- **ASSIGNMENT**: Look in the data below for the line that has "Recognize words in spectrogram", then print exactly every line from there through the line that has "The following is", leaving pictures out.

- **TASK INPUT**:
..............................

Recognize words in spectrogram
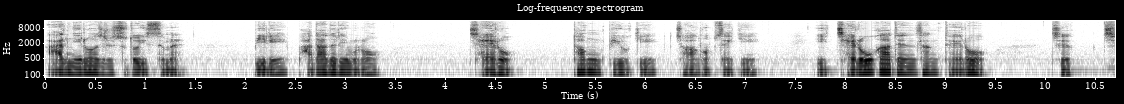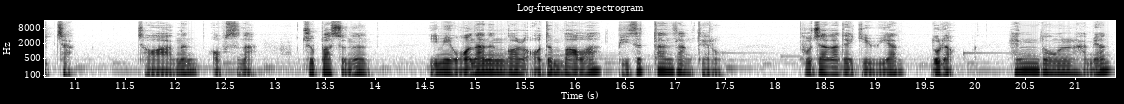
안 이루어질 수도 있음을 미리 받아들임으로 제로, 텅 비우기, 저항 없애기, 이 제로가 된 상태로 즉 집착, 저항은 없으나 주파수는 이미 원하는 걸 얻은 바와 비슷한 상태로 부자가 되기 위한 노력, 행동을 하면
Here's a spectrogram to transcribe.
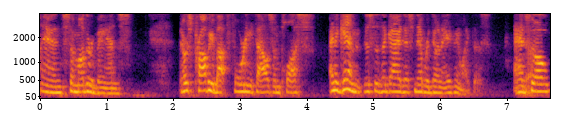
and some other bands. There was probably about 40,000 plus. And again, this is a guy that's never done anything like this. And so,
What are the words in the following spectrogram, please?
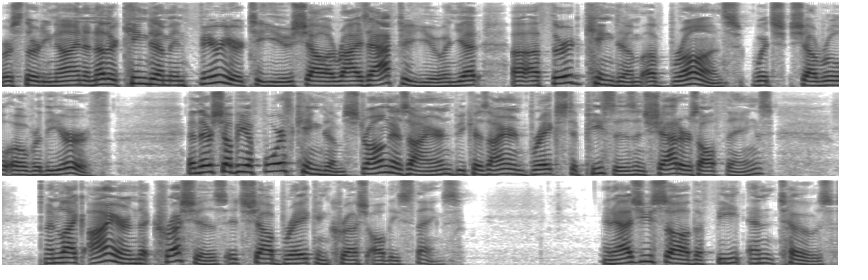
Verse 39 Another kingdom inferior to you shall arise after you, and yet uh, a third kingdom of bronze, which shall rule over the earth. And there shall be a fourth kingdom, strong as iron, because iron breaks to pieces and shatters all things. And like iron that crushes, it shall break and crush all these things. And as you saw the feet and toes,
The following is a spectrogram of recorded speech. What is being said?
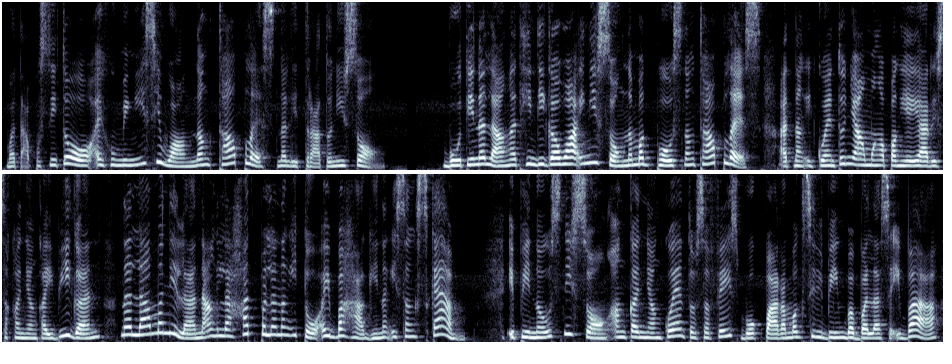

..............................

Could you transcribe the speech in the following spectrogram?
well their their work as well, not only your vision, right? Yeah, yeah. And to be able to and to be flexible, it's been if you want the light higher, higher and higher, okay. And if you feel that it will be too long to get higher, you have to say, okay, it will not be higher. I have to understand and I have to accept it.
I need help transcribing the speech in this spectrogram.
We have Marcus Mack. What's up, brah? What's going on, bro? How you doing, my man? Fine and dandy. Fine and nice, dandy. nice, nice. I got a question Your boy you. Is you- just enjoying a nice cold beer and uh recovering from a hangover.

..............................

- **YOUR RESPONSE**:
Recognize words in spectrogram
안 이루어질 수도 있음을 미리 받아들임으로 제로, 텅 비우기, 저항 없애기, 이 제로가 된 상태로 즉 집착, 저항은 없으나 주파수는 이미 원하는 걸 얻은 바와 비슷한 상태로 부자가 되기 위한 노력, 행동을 하면
Here's a spectrogram to transcribe.
and some other bands. There was probably about 40,000 plus. And again, this is a guy that's never done anything like this. And so,
What are the words in the following spectrogram, please?
Verse 39 Another kingdom inferior to you shall arise after you, and yet uh, a third kingdom of bronze, which shall rule over the earth. And there shall be a fourth kingdom, strong as iron, because iron breaks to pieces and shatters all things. And like iron that crushes, it shall break and crush all these things. And as you saw the feet and toes,
The following is a spectrogram of recorded speech. What is being said?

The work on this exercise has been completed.